33rd Ward candidate Rossana Rodriguez Sanchez shows her "I voted" sticker after voting on Election Day, April 2, 2019. File photo. | Victor Hilitski/For the Sun-Times

Rossana Rodriguez Sanchez swept out the Mell dynasty in the 33rd Ward by just 13 votes — making it one of the closest aldermanic races in years.

And Lori Lightfoot received the most votes in any mayoral race since Mayor Richard M. Daley won re-election in 1999.

That’s according to the Chicago Board of Election Commissioners, which issued its official vote tally Thursday afternoon, a little over two weeks after the April 2 runoff.

Jim Allen, board spokesman, said the 33rd Ward aldermanic race was at least the “closest [race] in the last four municipal election cycles.”

Rodriguez Sanchez’s nail biter race against Ald. Deb Mell saw Rodriguez Sanchez’s lead ebb and flow over the course of the past two weeks as mail-in ballots were tallied.
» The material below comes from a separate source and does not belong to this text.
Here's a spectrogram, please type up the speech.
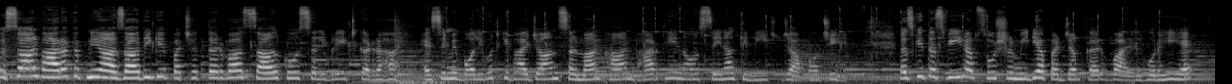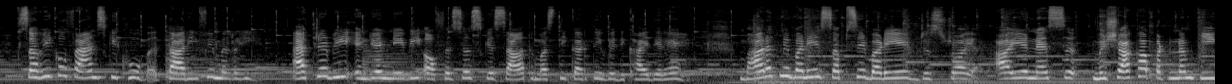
इस साल भारत अपनी आज़ादी के 75वां साल को सेलिब्रेट कर रहा है। ऐसे में बॉलीवुड के भाईजान सलमान खान भारतीय नौसेना के बीच जा पहुँचे हैं। इसकी तस्वीर अब सोशल मीडिया पर जमकर वायरल हो रही है। सभी को फैंस की खूब तारीफें मिल रही है। एक्टर भी इंडियन नेवी ऑफिसर्स के साथ मस्ती करते हुए दिखाई दे रहे हैं। भारत में बने सबसे बड़े डिस्ट्रॉयर आईएनएस विशाखापट्टनम की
Thursday she said she’s “excited for what’s to come.”

“We got more votes, we beat the machine, and for the first time in 40 years, the 33rd Ward won’t be run by a Mell,” Rodriguez Sanchez said.

Mell is the daughter of former longtime 33rd Ward Ald. Dick Mell. When he announced his retirement in 2013, Deb Mell, a former state rep, took over. Deb Mell has previously said talk of her father was unfortunate and, “I’m my own person. I’ve been called daddy’s little girl, and I think that’s slightly misogynistic. I have my own record, and they can’t attack me on that so they attack me on this.”

Ald. Deb Mell (33rd) lines up for the first day of the filing period for Municipal Elections, Monday, Nov. 19, 2018. | James Foster/For the Sun-Times
Ald. Deb Mell (33rd) lines up for the first day of the filing period for Municipal Elections, Monday, Nov. 19, 2018. | James Foster/For the Sun-Times

Rodriguez Sanchez was part of the organization that supported Tim Meegan, who took on Mell in 2015 — Mell got 17 more votes then. Now, she’s taken steps to seek a recount.

Rodriguez Sanchez said that would be a “waste of time and resources.”

“It’s incredibly unlikely that there will be a different outcome,” Rodriguez Sanchez said. “We respected the result of the election [four years ago], and I think she should do the same. This is just going to delay things, but we’re ready for anything that comes our way.”

Mell didn’t return calls seeking comment, but Allen, election board spokesman, said he wouldn’t characterize the request for a recount that way since Mell has “legitimate questions about the outcome.”

In the mayoral race, Lightfoot received 73.7 percent of the vote or 386,039 votes — the most votes in any mayoral race since Mayor Richard M. Daley won re-election in 1999 with 71.9 percent of the vote, or 429,746 votes. The 1999 election was the last time a candidate cracked the 400,000 vote threshold.

Lori Lightfoot celebrates at her election night rally at the Hilton Chicago after defeating Toni Preckwinkle in a runoff on April 2.
Lori Lightfoot celebrates at her election night rally at the Hilton Chicago after defeating Toni Preckwinkle in the Chicago mayoral election, Tuesday, April 2, 2019. (Ashlee Rezin/Chicago Sun-Times via AP)
Ashlee Rezin Garcia / Sun-Times

In the North Side’s 46th Ward, Ald. James Cappleman eked out a victory over challenger Marianne Lalonde. In the end, 25 votes carried him to victory. In the South Side’s 5th Ward, 20-year incumbent Ald. Leslie Hairston staved off challenger and community activist William Calloway by a margin of 176 votes. Cappleman, Lalonde and Calloway have also taken the steps to get recounts in their races.

Lightfoot, as well as the aldermen, will be sworn in May 20.